As to convergence: let $g(x) = (ax)^{1/3}$. The question is the behavior of the sequence $$a,\ g(a),\ g(g(a)),\ g(g(g(a))),\ \ldots\ .$$ For $x$ between $\sqrt{a}$ and $a$, we have $0<g'(x)<1/3$, so $g$ is a contraction and thus has a unique attractive fixed point.

• Not sure why this got down votes... Apr 10 '15 at 1:20
• I think people misread "allegedly"
– k_g
Apr 10 '15 at 2:20
• From $b^3=ab$, how do you rule out the possibility $b=0$? Apr 10 '15 at 11:37
• @BarryCipra : Interesting question.

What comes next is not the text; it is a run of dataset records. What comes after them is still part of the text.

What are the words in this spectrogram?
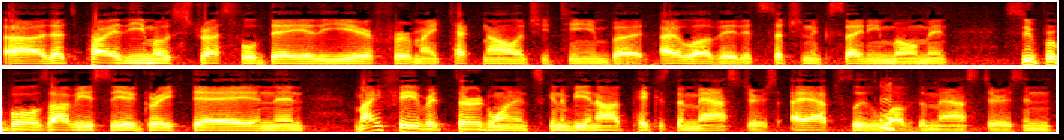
Uh, that's probably the most stressful day of the year for my technology team, but I love it. It's such an exciting moment. Super Bowl is obviously a great day, and then my favorite third one, it's going to be an odd pick, is the Masters. I absolutely Hmm. love the Masters, and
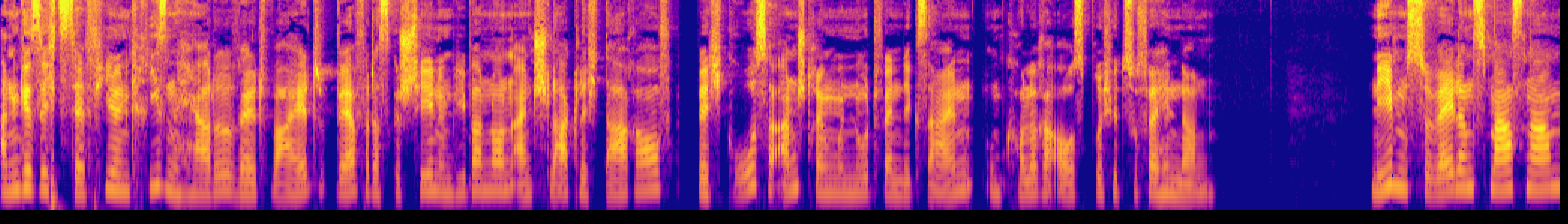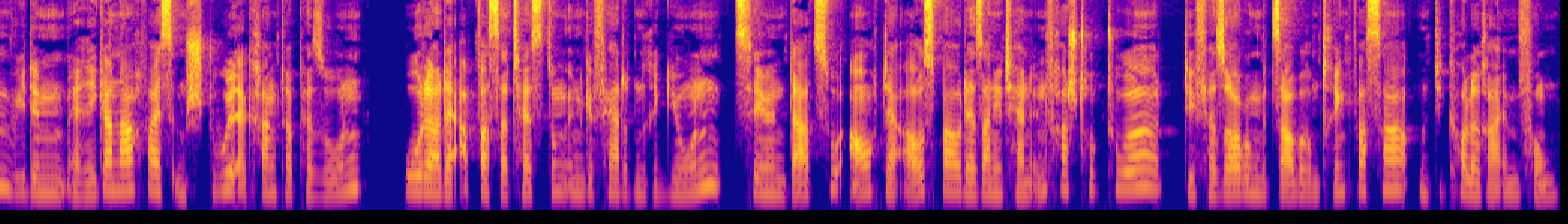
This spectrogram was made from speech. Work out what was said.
Angesichts der vielen Krisenherde weltweit werfe das Geschehen im Libanon ein Schlaglicht darauf, welch große Anstrengungen notwendig seien, um Cholera-Ausbrüche zu verhindern. Neben Surveillance-Maßnahmen wie dem Erregernachweis im Stuhl erkrankter Personen oder der Abwassertestung in gefährdeten Regionen zählen dazu auch der Ausbau der sanitären Infrastruktur, die Versorgung mit sauberem Trinkwasser und die Cholera-Impfung.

I'll see if I can show (maybe by induction?) that $\sqrt a$ is a lower bound, at least if $a>1$. And $a$ itself if $a<1$. ${}\qquad{}$ Apr 10 '15 at 15:56
• @BarryCipra : OK, how about this argument: Iteration of a contraction moves you toward the attractive fixed point, so the sequence will go to $\sqrt a$, not to $0$. ${}\qquad{}$ Apr 10 '15 at 16:09

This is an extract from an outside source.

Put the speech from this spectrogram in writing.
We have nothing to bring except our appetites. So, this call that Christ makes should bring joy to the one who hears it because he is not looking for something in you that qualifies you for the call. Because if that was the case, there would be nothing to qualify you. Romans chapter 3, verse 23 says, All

Taking the "redefinition" as $\prod_{i=1}^\infty a^{\frac 1{3^i}}$, we immediately have $\sum_{i=1}^\infty \frac 1{3^i}=\frac 12$, which is the effect of summing the exponents as would occur with the product described. Therefore, we have $$\prod_{i=1}^\infty a^{\frac 1{3^i}}=\sqrt a$$

Another way to go is to show that $x_n=a^{b_n}$ where $b_n$ satisfies

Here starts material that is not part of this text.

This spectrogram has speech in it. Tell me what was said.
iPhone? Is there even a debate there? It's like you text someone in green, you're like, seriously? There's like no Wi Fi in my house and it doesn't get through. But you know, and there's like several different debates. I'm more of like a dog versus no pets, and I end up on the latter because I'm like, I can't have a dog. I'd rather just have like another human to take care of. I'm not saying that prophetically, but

$$b_1=\frac13\quad\text{and}\\ b_{n+1}=(1+b_n)\frac13$$

then show $\lim b_n=\frac12$ in a manner similar to user17762's answer.

What we have is the $lim_{n\to\infty}$ $a^{\frac{1}{3}}a^{\frac{1}{9}}a^{\frac{1}{27}}..a^{\frac{1}{3^n}}$.

Using the property $(a^b)(a^c)=a^(b+c)$

We get:

$a^{\frac{1}{3}+\frac{1}{9}+\frac{1}{27}+...\frac{1}{3^n}}$

The exponent is in fact is geometric series which has a value of $(1/(1-(1/3))-1=\frac{1}{2}$ so:

We get your expression to be $a^{\frac{1}{2}}=\sqrt{a}$

• You should write your answer in $\rm\LaTeX$. I think you might have the right idea more or less and is quite similar in nature to @abiessu's answer. However it's hard to tell when it's written like this. Jun 3 '15 at 0:30
• May I ask you to join a chat room of mine? The chat room is at the bottom of my profile description. Feb 2 '17 at 1:27

this might not be entirely rigorous, but here is a simple intuitive way to think of it: \begin{align*}x &= \sqrt{a\sqrt{a\sqrt{a\sqrt{a\sqrt{a\sqrt{a\sqrt{a\sqrt{a\sqrt{a\cdots}}}}}}}}}\\ x^3&=a\sqrt{a\sqrt{a\sqrt{a\sqrt{a\sqrt{a\sqrt{a\sqrt{a\sqrt{a\sqrt{a\cdots}}}}}}}}}\\ \frac{x^3}{a}&=\sqrt{a\sqrt{a\sqrt{a\sqrt{a\sqrt{a\sqrt{a\sqrt{a\sqrt{a\sqrt{a\cdots}}}}}}}}}\\ \frac{x^3}{a} &= x\\ x^2&=a\\ x&=\sqrt{a}\\ \sqrt{a\sqrt{a\sqrt{a\sqrt{a\sqrt{a\sqrt{a\sqrt{a\sqrt{a\sqrt{a\cdots}}}}}}}}}&=\sqrt{a} \end{align*}

• This assumes that the sequence converges.
– robjohn
Jun 3 '15 at 2:03
• Yes, so like I said, not entirely rigorous, just a solid intuition Jun 3 '15 at 2:05